Good for Special Cases: People with special circumstances and complicated pasts could benefit from expert advice and representation especially if they need an appeal a denial of their application      Non-refundable fee: The lawyer fee is applied and required before the process even starts. If you are not successful, you will not get back your money
Additional help available: Some twin their services to post migration support and offer job placement and accommodation options.Limited services: You are required to pay more for services after your approval, such as advice on settling in Canada as a newcomer
Table showing pros and cons above

Lawyers are just a google search away but it is important to research each potential resource person with whom you decide to share your personal details so ensure that the lawyer/consultant you choose, is legitimate and experienced. I used this lawyer (in the link below) because she practices both in Canada and Jamaica, experienced and is a columnist in a prominent newspaper in Jamaica which dismisses immigration issues with respect to Canada: https://myottawalawyer.com/about-us

TIP: Book a consultation with a professional but do not commit to engaging their services until you are certain you need sustained help.

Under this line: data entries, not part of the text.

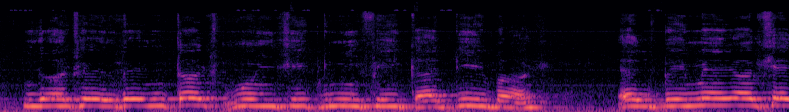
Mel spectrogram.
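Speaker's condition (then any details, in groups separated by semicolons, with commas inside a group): Cerebral palsy; speaks with difficulty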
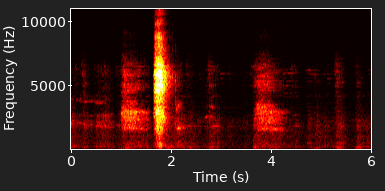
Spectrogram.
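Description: A man nosing bourbon held in a tasting glass at his nose, breathing in through the nose. A short sharp sniff just before two seconds in is the loudest sound, with softer breaths about a second in and near four seconds.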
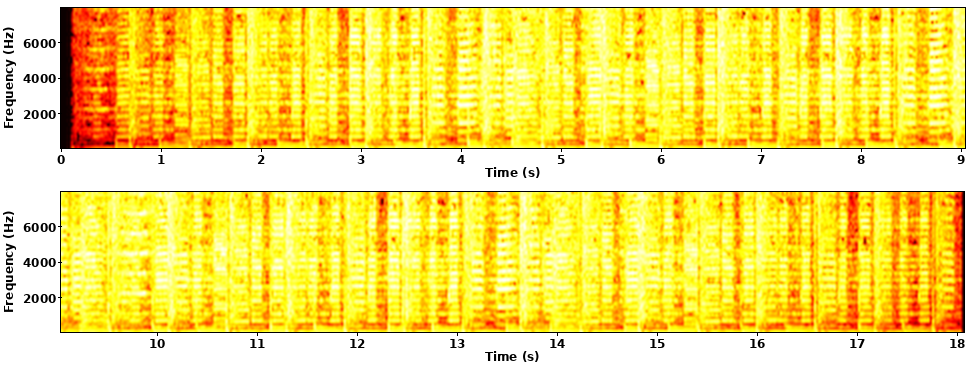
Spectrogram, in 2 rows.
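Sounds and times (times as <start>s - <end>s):
DJ horns ringtone: 0.1s - 18.0s.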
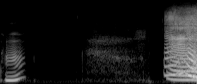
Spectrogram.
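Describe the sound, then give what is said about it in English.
A breathy, airy hand fart made with a cupped palm, lasting about half a second, fairly quiet, set between two short voiced vocal sounds, the second one louder. “That hand farts are cool.”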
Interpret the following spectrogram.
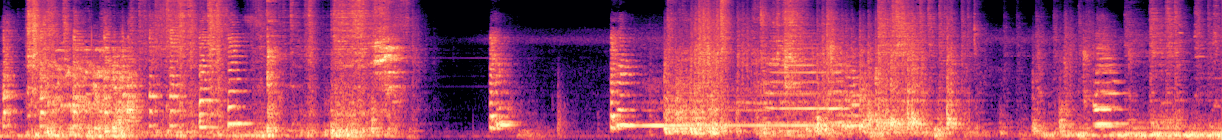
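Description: Free improvised music by saxophone, electric guitar and drum kit, loud and dense, with many drum hits. It drops out briefly about five seconds in, then comes back with a long held note over the drums.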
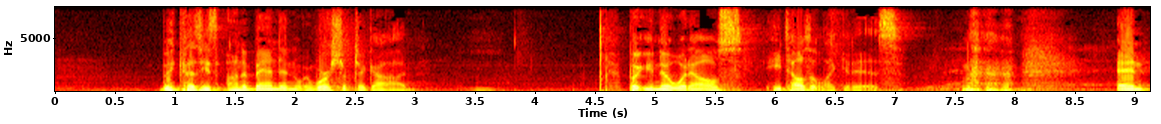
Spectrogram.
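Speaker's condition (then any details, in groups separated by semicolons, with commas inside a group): No condition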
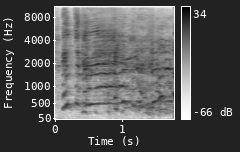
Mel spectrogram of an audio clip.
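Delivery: very high, loud, drawn-out mum shriek; hammed-up screeched order; mock mum yell. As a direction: shriek it slowly like an exasperated mother. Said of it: "And then your mum goes".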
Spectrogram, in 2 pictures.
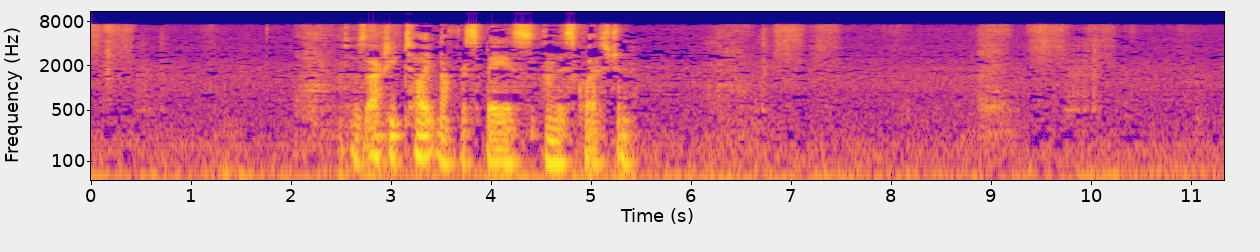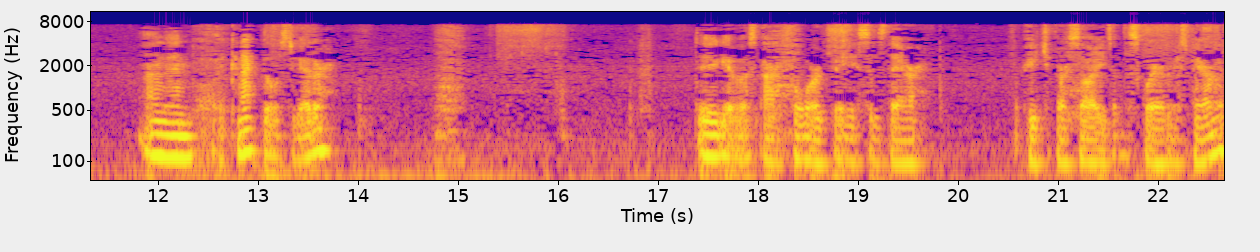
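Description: A plastic set square slides and taps on paper.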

A session is usually one hour and covers discussions about your best route to Canada, your strengths, that of your family members who you wish to take with you and your weaknesses that can be improved prior to or while you start the process. Do not be afraid to ask pointed questions about how realistic your chances are. If you have doubts and if the odds are stacked against, a lawyer cannot change that. Ensure that you make a list of your questions beforehand and write down the responses you receive. If the answer you receive to a question is not straightforward then ask again. You pay for the time so use it well.